* [Directions]
If a line below includes the string "recording", copy it.

(Dataset items)
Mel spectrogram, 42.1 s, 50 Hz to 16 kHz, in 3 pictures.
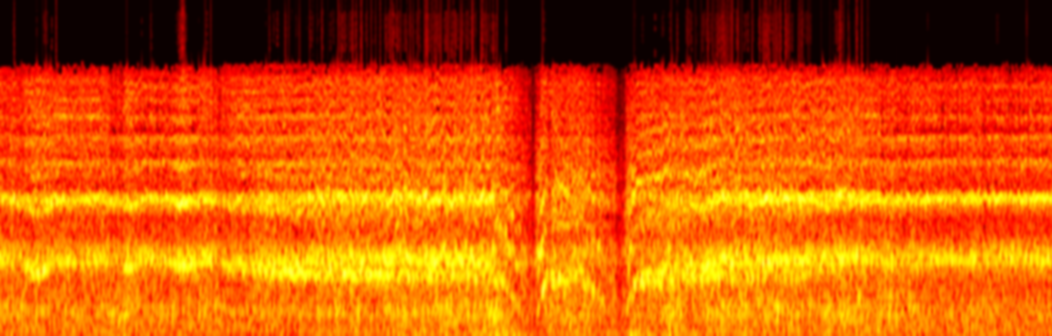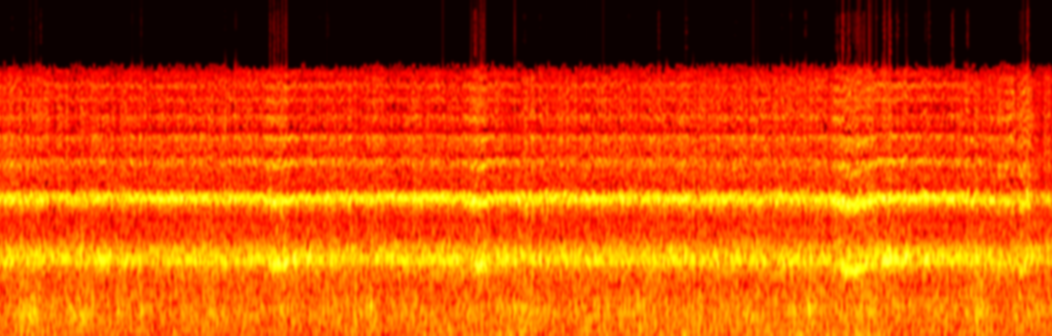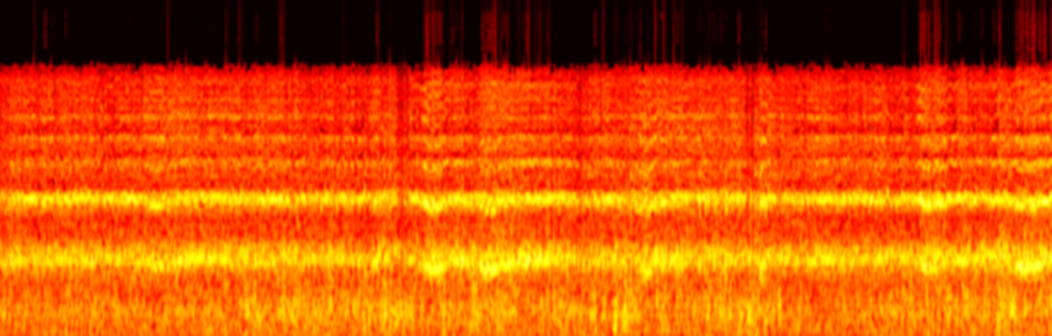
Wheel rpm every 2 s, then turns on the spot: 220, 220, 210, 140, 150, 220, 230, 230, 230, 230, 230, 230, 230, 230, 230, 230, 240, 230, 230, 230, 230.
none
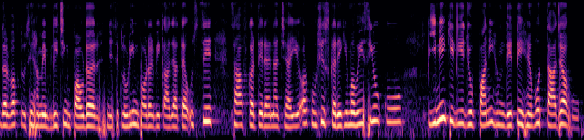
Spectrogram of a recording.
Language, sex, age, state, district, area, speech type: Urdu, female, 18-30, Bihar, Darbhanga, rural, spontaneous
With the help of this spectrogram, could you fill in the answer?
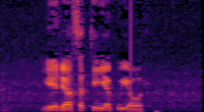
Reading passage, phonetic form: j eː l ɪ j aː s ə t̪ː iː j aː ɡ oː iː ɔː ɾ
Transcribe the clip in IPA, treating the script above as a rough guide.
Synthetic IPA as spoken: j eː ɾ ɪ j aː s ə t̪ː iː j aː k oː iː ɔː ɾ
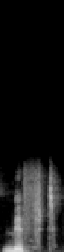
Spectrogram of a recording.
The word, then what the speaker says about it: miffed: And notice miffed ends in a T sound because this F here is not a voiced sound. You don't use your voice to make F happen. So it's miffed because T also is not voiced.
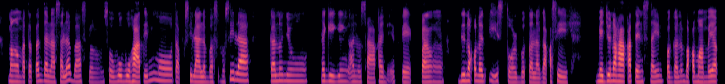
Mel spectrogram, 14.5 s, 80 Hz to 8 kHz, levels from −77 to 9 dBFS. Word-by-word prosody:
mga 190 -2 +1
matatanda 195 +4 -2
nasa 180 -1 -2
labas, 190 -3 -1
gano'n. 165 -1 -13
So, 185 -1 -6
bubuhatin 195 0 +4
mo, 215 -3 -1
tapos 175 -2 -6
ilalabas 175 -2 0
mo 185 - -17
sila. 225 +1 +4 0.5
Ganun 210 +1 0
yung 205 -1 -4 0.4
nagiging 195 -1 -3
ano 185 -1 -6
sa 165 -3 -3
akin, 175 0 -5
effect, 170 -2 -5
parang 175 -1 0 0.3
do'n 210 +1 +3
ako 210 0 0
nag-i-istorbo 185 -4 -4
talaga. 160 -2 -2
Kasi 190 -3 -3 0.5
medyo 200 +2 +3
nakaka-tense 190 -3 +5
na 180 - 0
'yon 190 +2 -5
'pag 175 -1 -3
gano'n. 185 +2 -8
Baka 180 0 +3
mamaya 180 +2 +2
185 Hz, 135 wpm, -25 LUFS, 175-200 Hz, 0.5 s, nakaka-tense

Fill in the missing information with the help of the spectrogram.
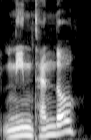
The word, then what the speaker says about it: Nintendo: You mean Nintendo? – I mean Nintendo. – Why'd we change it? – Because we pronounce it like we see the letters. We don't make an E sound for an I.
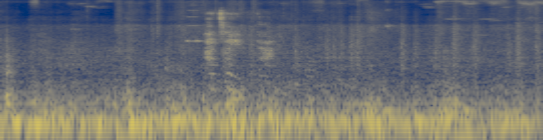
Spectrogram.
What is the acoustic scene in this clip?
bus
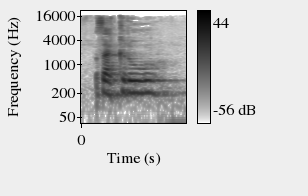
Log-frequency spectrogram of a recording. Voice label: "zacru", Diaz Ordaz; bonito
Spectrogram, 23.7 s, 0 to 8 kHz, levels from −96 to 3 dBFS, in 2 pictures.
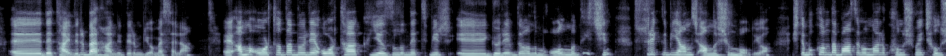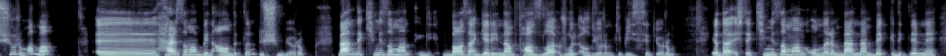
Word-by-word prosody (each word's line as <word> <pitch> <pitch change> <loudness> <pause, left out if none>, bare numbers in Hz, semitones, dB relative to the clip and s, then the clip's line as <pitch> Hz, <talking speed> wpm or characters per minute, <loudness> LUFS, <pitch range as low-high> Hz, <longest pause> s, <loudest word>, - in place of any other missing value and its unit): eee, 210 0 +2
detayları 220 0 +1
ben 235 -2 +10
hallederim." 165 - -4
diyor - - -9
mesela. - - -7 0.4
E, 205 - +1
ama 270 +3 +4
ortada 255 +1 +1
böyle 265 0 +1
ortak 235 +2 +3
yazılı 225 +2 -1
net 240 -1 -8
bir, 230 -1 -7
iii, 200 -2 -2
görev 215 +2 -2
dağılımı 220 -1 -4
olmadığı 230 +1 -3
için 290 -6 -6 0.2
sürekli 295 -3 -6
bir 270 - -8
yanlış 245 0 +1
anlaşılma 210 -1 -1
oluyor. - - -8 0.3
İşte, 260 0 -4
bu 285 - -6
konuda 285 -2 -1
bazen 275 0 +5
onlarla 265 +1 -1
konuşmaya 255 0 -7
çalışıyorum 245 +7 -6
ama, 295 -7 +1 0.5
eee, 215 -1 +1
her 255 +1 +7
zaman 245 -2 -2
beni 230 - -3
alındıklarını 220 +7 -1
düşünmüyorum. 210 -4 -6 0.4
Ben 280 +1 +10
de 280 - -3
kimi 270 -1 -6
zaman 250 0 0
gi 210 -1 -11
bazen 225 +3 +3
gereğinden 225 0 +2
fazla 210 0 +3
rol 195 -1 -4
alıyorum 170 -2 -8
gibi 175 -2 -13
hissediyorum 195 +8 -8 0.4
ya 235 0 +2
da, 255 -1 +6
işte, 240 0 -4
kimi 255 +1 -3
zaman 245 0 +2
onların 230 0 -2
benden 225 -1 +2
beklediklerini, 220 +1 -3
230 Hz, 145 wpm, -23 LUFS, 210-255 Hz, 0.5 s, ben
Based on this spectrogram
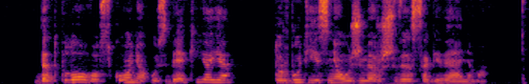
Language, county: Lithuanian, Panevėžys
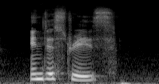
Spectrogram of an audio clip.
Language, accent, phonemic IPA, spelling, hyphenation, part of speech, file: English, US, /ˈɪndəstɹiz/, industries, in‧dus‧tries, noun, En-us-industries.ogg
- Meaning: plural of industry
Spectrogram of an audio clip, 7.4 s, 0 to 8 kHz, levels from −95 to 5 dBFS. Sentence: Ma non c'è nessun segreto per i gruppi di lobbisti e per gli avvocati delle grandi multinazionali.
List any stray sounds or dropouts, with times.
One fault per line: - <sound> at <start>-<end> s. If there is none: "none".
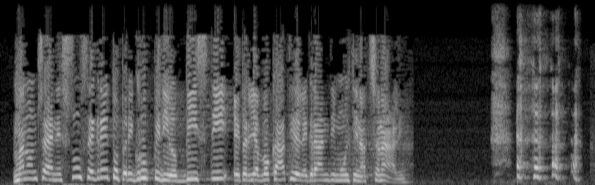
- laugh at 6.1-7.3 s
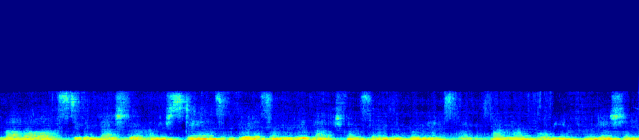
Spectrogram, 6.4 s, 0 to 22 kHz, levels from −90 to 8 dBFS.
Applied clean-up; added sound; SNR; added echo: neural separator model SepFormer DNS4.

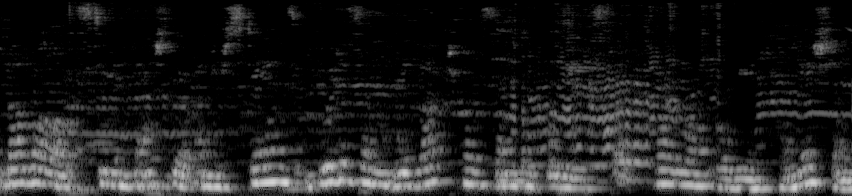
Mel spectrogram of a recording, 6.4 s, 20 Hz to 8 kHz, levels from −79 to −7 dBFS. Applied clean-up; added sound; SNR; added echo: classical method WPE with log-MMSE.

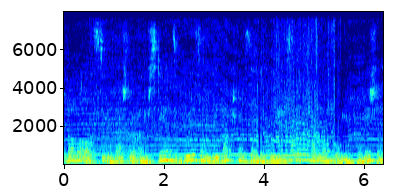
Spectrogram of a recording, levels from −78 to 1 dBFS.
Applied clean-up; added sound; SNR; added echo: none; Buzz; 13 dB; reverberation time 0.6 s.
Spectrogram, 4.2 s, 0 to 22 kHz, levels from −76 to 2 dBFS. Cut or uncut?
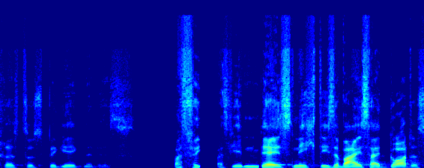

* [Response to this task]
Spectrogram of a recording.
Spectrogram of a recording.
Log-frequency spectrogram of a recording. Voice label: "zacru", Diaz Ordaz; bonito
Mel spectrogram of a recording, 6.4 s, 20 Hz to 8 kHz, levels from −79 to −7 dBFS. Applied clean-up; added sound; SNR; added echo: classical method WPE with log-MMSE.
Spectrogram of a recording, levels from −78 to 1 dBFS.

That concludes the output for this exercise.